Okay, so I thought, like most of my compatriots here at MovieChopShop, that Twilight was stupid. Every now and again you run across something that is so pop culturally pervasive that you are almost required to see it in order to avoid being frustratingly out of the loop. After seeing the film, I’m glad that I’m in the loop, I just wish the loop weren’t so silly.
But I don’t think I’m alone in seeing the potential in this material. I love a good vampire movie as much as the next guy, but more when they actually try to explore the complexity of being one–like in Interview with the Vampire. And every now and again, it’s just cool to see John Carpenter put a badass, eighties action movie spin on the horror genre like he did with Vampires. The fact that Twilight is framed like a Dawson’s Creek romance kind of begs to be mocked, but it is one of the pop cultural phenomena of the moment, so we have to resign ourselves to its existence and that most of us will probably see next movies in the series out of a sense of obligation. I know I will. Robert Pattinson is, after all, ten million different kinds of dreamy.
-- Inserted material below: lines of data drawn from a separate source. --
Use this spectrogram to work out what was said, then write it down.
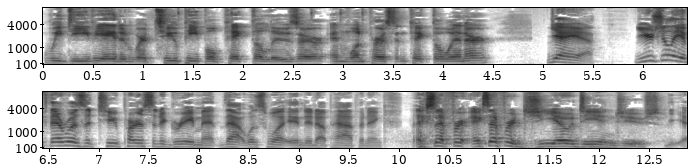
we deviated where two people picked the loser and one person picked the winner. Yeah, yeah. Usually, if there was a two person agreement, that was what ended up happening. except for except for God and Juice. Yeah.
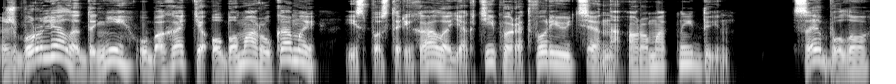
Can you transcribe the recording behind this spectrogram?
жбурляла дні у багаття обома руками і спостерігала, як ті перетворюються на ароматний дим. Це було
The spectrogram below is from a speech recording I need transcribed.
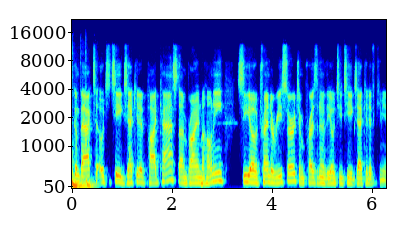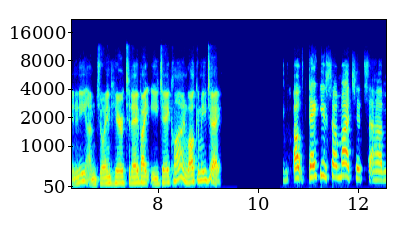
Welcome back to OTT Executive Podcast. I'm Brian Mahoney, CEO of Trenda Research and president of the OTT Executive Community. I'm joined here today by EJ Klein. Welcome, EJ. Oh, thank you so much. It's um,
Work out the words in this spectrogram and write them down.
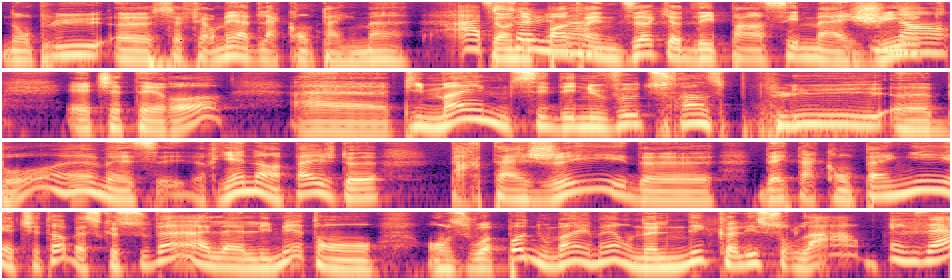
non plus euh, se fermer à de l'accompagnement. Tu sais, On n'est pas en train de dire qu'il y a des pensées magiques, Non. etc. Euh, Puis même, c'est des niveaux de souffrance plus euh, bas, hein, mais rien n'empêche de partager, de, d'être accompagné, etc. Parce que souvent, à la limite, on ne se voit pas nous-mêmes. hein. On a le nez collé sur l'arbre. Exact.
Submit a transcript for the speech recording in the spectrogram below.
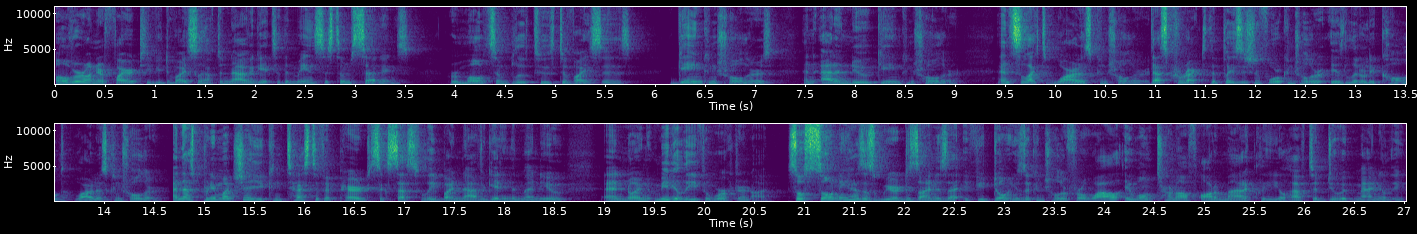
Over on your Fire TV device, you'll have to navigate to the main system settings, remotes and Bluetooth devices, game controllers, and add a new game controller. And select wireless controller. That's correct, the PlayStation 4 controller is literally called wireless controller. And that's pretty much it. You can test if it paired successfully by navigating the menu and knowing immediately if it worked or not. So Sony has this weird design is that if you don't use the controller for a while, it won't turn off automatically. You'll have to do it manually.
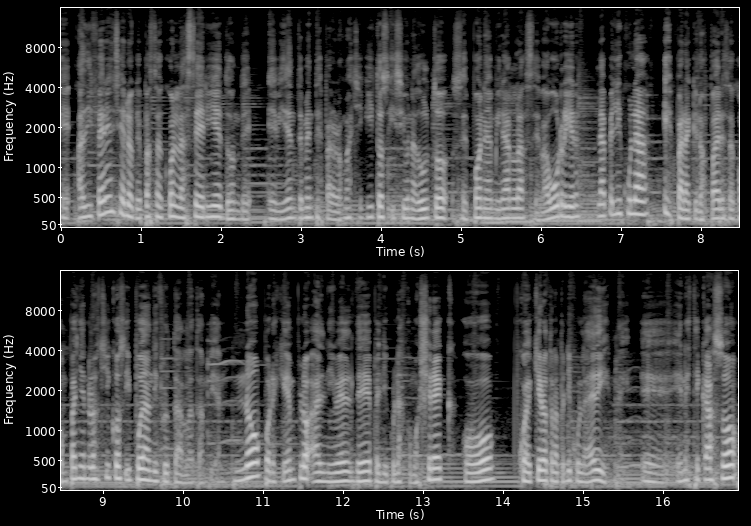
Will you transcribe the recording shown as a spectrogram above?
Eh, a diferencia de lo que pasa con la serie, donde evidentemente es para los más chiquitos y si un adulto se pone a mirarla se va a aburrir, la película es para que los padres acompañen a los chicos y puedan disfrutarla también. No, por ejemplo, al nivel de películas como Shrek o cualquier otra película de Disney. Eh, en este caso,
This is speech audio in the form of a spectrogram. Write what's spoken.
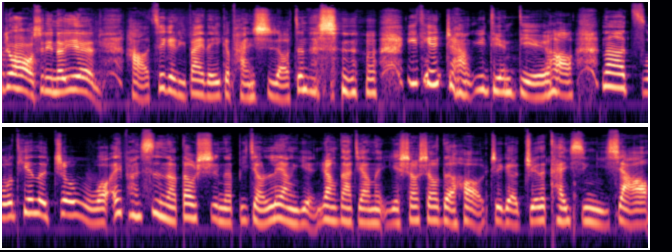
家好，我是林德燕。好，这个礼拜的一个盘势哦，真的是 一天涨一天跌哈。那昨天的周五哦，哎，盘势呢倒是呢比较亮眼，让大家呢也稍稍的哈这个觉得开心一下哦。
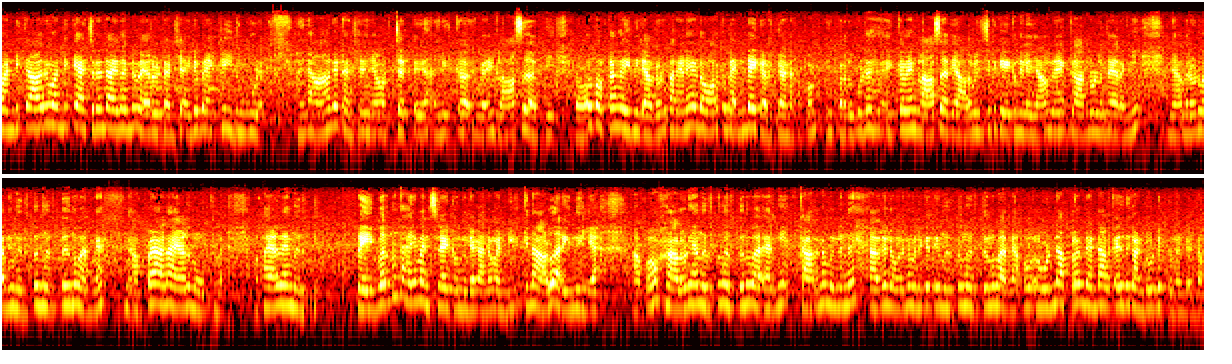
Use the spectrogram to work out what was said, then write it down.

But with the rumor mill grinding away, I think we have reason to feel optimistic about the third film in the series, as it looks like Juan Antonio Bayona, director of the supernatural horror flick The Orphanage (loved by many, unseen by me) could be helming the third one. I for one have been a Catherine Hardwicke fan for a while just on the basis of how cool Lords of Dogtown was (check it out, pretty fun) but she clearly had no idea what to do with the Twilight material. Then again, I’m not really sure what you could do to make that story non-totally silly, but I think a more auteurish approach could yield some interesting results. If the studio is leaning toward Bayona as a choice, they are clearly trying to replicate the success that the Harry Potter series enjoyed after bringing Alfonso Cuaron on to direct the third installment. Albiet, Harry Potter provides much more interesting source material than Twilight, but I’m all for bringing indie-directors in for big studio properties. Maybe Bayona can find something interesting in the series while all Hardwicke could really find were sweaty looking vampires with hair that made them look eight feet tall.
Oh, but one choice that I liked in Hardwicke’s film: the absolutely terrifying Peter Facinelli (known to many of us out there gifted enough to remember such a great performance, as Mike Dexter from Can’t Hardly Wait) played the leader of the vampire coven dude. I really hope he comes back. That casting was a masterstroke. I laughed a lot.